I will attempt to answer the question posed in the title of this piece in a little while. Meanwhile lets consider for a moment what is a thistle. Strictly there is no single species or even one genus that contains all those wild plants found in the UK whose name includes the word thistle. According to my trusty reference books of wild flowers there are 15 UK species called thistle. The common feature is their spikey stems and leaves, evolved to deter grazing herbivores. All bar one seem to have pink/blue/purple flowers. The species vary in their habitat type, some are common and found almost every where in the British Isles others are less common and occur only in more specific habitats and soil types.
There are thistle like plants (in that they are very spikey with blue flowers and resistant to herbivores) for example Eryngyium maritimum the Sea-holly. There are 250 species of Eryngyium worldwide and in addition horticultural cultivars, such as Eryngyium giganteum . That partly answers the question posed earlier. That is gardeners love thistles and thistle like plants from a number of genera. Gardening presenter Monty Don wrote an interesting piece for The Mail online in 2012 on this very matter. For his garden Monty favoured the giant cotton thistle and The Globe Thistle Echinops ritro. We grow The Globe Thistle in our garden and once the flowers open they are irresistible to bees. It always pleases me to see bumble bees and honey bees together on the same flower, often in numbers.There are ornamentals as mentioned already and of course the Globe Artichoke is a thistle. Then there are those who love the thistle as an emblem, for example The Scots. I will leave it there in answer to the question Who loves a thistle?
Moving on to where that love turns to scepticism or hate of thistles. As I mentioned, there are 15 species of wild flower in UK called thistles. Their spikiness makes them unpopular with walkers and gardeners. They are difficult to handle once the plant reaches maturity. Catch them very small and gloves and a fork is all you need to get them to the compost heap. Once mature their flowers attract many insects as they are good sources of nectar. Insects with long tongues can cope with the relatively deep flowers. The various species of Fritillary butterflies are particularly dependent upon thistle flowers for their nectar. Thistles are prolific seeders and so spread quite well. A big plus point for the seeds is that Goldfinches like them. Regarding spreading and being a nuisance, two species of thistle are included in The Weeds Act 1959 and described as injurious weeds. The two in question are The Creeping Thistle Cirsium arvense, and The Spear Thistle Cirsium vulgare. Both are common across the whole of the UK. They are a nuisance in grazing land as they are not eaten by the grazer and crowd out more nutritious plants in their immediate vicinity. Ironically, the latter is probably the species represented in the Scots National emblem.
When I first moved to The Park there were some patches of thistles close to the newly fenced property boundaries so efforts have been made to mow them down each year in the growing season. There are no troublesome patches now.

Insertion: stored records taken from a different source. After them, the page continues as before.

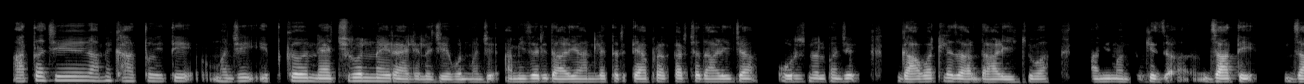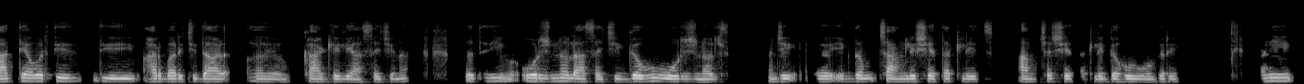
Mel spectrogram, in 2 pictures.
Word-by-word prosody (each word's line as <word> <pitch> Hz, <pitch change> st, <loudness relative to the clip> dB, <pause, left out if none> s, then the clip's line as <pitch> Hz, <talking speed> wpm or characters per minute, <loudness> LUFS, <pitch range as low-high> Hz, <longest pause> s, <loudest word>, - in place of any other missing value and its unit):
आता 145 Hz, +6 st, 0 dB
जे 190 Hz, -, -1 dB, 0.3 s
आम्ही 170 Hz, +1 st, -4 dB
खातोय 155 Hz, -2 st, -4 dB
ते 155 Hz, -, +1 dB, 0.3 s
म्हणजे 150 Hz, +1 st, -3 dB, 0.2 s
इतकं 155 Hz, +1 st, +3 dB
नॅचरल 145 Hz, +3 st, +2 dB
नाही 150 Hz, -1 st, +2 dB
राहिलेलं 125 Hz, -3 st, 0 dB
जेवण. 125 Hz, -1 st, 0 dB
म्हणजे 125 Hz, +2 st, -2 dB, 0.2 s
आम्ही 135 Hz, 0 st, +1 dB
जरी 140 Hz, +1 st, +5 dB
डाळी 130 Hz, -1 st, +3 dB
आणल्या, 130 Hz, +1 st, -1 dB
तर 145 Hz, -, -1 dB
त्या 135 Hz, -1 st, +5 dB
प्रकारच्या 140 Hz, 0 st, 0 dB
डाळी 135 Hz, 0 st, +2 dB
ज्या 140 Hz, -1 st, +4 dB, 0.4 s
ओरिजिनल, 140 Hz, +1 st, +1 dB
म्हणजे 145 Hz, 0 st, +2 dB, 0.5 s
गावातल्या 140 Hz, +4 st, +2 dB
जा 140 Hz, -2 st, +5 dB
डाळी 125 Hz, -1 st, +2 dB
किंवा 130 Hz, -1 st, 0 dB, 0.5 s
आम्ही 135 Hz, +1 st, +2 dB
म्हणतो 130 Hz, -2 st, -3 dB
की 145 Hz, -, +6 dB
ज -, -, -1 dB
अ, -, -, -3 dB, 0.3 s
जाते 140 Hz, 0 st, +6 dB, 0.4 s
जात्यावरती 145 Hz, +2 st, +3 dB, 0.3 s
ती 275 Hz, -2 st, +4 dB
हरभराची 135 Hz, 0 st, 0 dB
डाळ 130 Hz, -1 st, +3 dB, 0.2 s
अ, 135 Hz, -6 st, -6 dB, 0.4 s
काढलेली 130 Hz, -1 st, 0 dB
असायची 120 Hz, 0 st, -4 dB
ना, 130 Hz, +2 st, -3 dB, 0.6 s
तर -, -, +3 dB
ती 75 Hz, +1 st, -3 dB, 0.2 s
ओरिजिनल 145 Hz, 0 st, +3 dB
असायची, 130 Hz, -1 st, -1 dB
गहू 145 Hz, +1 st, +6 dB, 0.2 s
ओरिजिनल 125 Hz, -1 st, 0 dB, 0.6 s
म्हणजे 140 Hz, +1 st, +1 dB, 0.3 s
अ, -, -, +3 dB
एकदम 140 Hz, +2 st, 0 dB
चांगले 135 Hz, -2 st, +2 dB
शेतातलेच. 130 Hz, -1 st, -2 dB, 0.3 s
आमच्या 130 Hz, 0 st, -2 dB
शेतातले 125 Hz, -1 st, -3 dB
गहू 130 Hz, +1 st, +2 dB, 0.2 s
वगैरे 125 Hz, +1 st, -4 dB, 0.9 s
आणि 155 Hz, +1 st, +1 dB
135 Hz, 130 wpm, -23 LUFS, 130-145 Hz, 0.9 s, की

So this brings me nicely to my recurring theme in these blog pieces. How much mowing and tidying is too much? You may be thinking that thistles can safely be shown no mercy unless they are garden cultivars or artichokes. Wrong, not all thistles in UK are common or widespread. Some only thrive in specific conditions and therefore need some thought and even care. On The Park we have to date managed some grassy areas as meadows. Well meadow-ish. Grass is allowed to grow throughout summer with some mowing in spring and autumn. This allows a range of wildflowers to grow, flower and seed. This undoubtedly benefits wildlife and warms the heart of anyone who derives pleasure from seeing and identifying the wild flora. This management regime for the grass areas in question was with hindsight a good choice. The grassland is on chalk. Chalky grassland supports a wide range of wild plants. One of the thistles with some rarity and limited range occurs in this grass. The Park has various claims to wildlife fame and this thistle, The Woolly Thistle Cirsium eriophorum is one of them. The Park is right on the edge of The Woolly Thistle's geographical range and I have personally seen up to 20 plants dotted around on one of our meadow areas. They look impressive when in flower. It is interesting that they seem to be growing in a narrow swathe across the area which suggests to me that wind dispersal of the seed is determining where they occur.
I have no trouble loving this particular thistle because it looks good and attracts beautiful insects but I also feel some responsibility for ensuring that it is not demonised and eradicated from this extremity of its range in the chalky grassland on The Park.